    NC Department of Health and Human Services (DHHS) Secretary Mandy Cohen, MD, MPH, spoke about her efforts to knit together addressing the social determinants of health throughout the Medicaid reforms being undertaken by the state.

     
  • NCMS and Others Respond to Medicaid Reform Proposal

    The North Carolina Medical Society (NCMS) and other medical organizations filed formal comments on the North Carolina Department of Health and Human Services’ (NCDHHS) latest Medicaid reform proposal by the Sept. 8 deadline.This proposal includes some of the input NC DHHS Secretary Mandy Cohen, MD, received on her statewide listening tour last May. Read NCDHHS’ proposal.

    The NCMS has worked closely with the North Carolina Hospital Association (NCHA) since the Medicaid reform discussion began in 2012 to help ensure the reforms best serve clinicians and their patients. This partnership has continued and is most recently reflected in the joint letter from the NCMS and NCHA to NCDHHS outlining our common ground on the latest reform proposal. Read the NCMS/NCHA joint letter.

    The NCMS and NCHA also recently brought together a diverse group of stakeholders representing a broad cross section of our health care community to discuss concerns and the outcomes we would all like to see as the Medicaid reform process moves ahead.

    Read the NCMS’ official comments on the Medicaid reform proposal.

    “All of the [NCMS’] recommendations are predicated on success, and as a result incorporate principles and elements that are embedded in what has been called the ‘quadruple aim.’ We have adapted them for the specific benefit of the citizens of North Carolina. We expect the strategies we have defined will create a system of care that will “enhance patient experience, improve population health, reduce costs, and improve the work life of health care providers, including clinicians and staff.”

    Paul R.G. Cunningham, MD, Immediate Past President, NCMS

    Read the NC Hospital Association’s comments.

    Read the NC Pediatric Society’s comments.

    “Since 70 percent of the population affected by the Medicaid waiver are children, it is critical to look at the impact of proposed changes on kids. We applaud the Department’s thoughtful approach on many key factors, but remain concerned about payment levels, especially in context increased administrative burden inherent with multiple new providers, measurement challenges and possible changes to Chapter 58 protections. We are particularly mindful of the need for network adequacy, especially as it pertains to availability of pediatric sub-specialists and rural access.”

    Scott St. Clair, MD, FAAP, President, NC Pediatric Society President

    Read the NC Academy of Family Physicians comments.

    “First and foremost, we must preserve access to care for our state’s Medicaid recipients.  In order to do so, we must minimize the administrative burdens that Medicaid managed care will bring and preserve the practice supports that help primary care physicians serve as the medical home for a complicated and vulnerable population.  Our comments on the Medicaid implementation plan emphasize these two important areas.”

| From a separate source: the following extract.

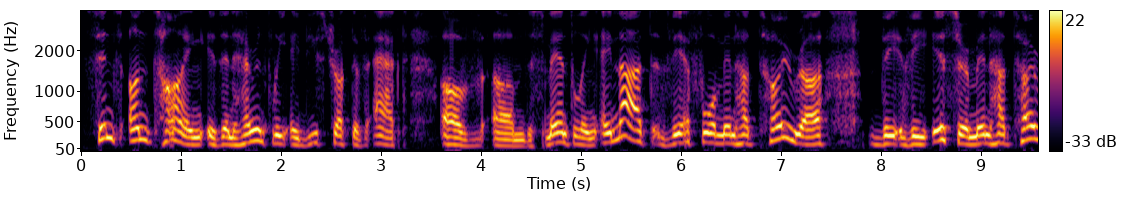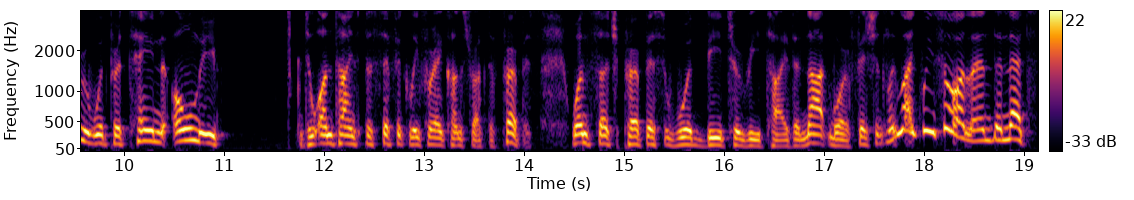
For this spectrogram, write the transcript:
Since untying is inherently a destructive act of um, dismantling a knot, therefore min hatayra, the the iser min hatayra would pertain only to untie specifically for a constructive purpose. One such purpose would be to retie the knot more efficiently, like we saw in the nets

    Charles Rhodes, MD, President, NC Academy of Family Physicians

    Read the NC Community Health Centers Association’s comments.

    “The NC Department of Health and Human Services’ Medicaid managed care program design proposal shows the state following through on its intention to put patients and providers at the center of Medicaid transformation by providing whole person care. Medicaid beneficiaries will benefit from Advanced Medical Homes, such as community health centers, which offer face to face care management and focus on identifying and addressing social determinants of health to improve care quality.”

    E. Benjamin Money, MPH, President and CEO, NC Community Health Center Association

    Read the NC Ob/Gyn Society’s comments.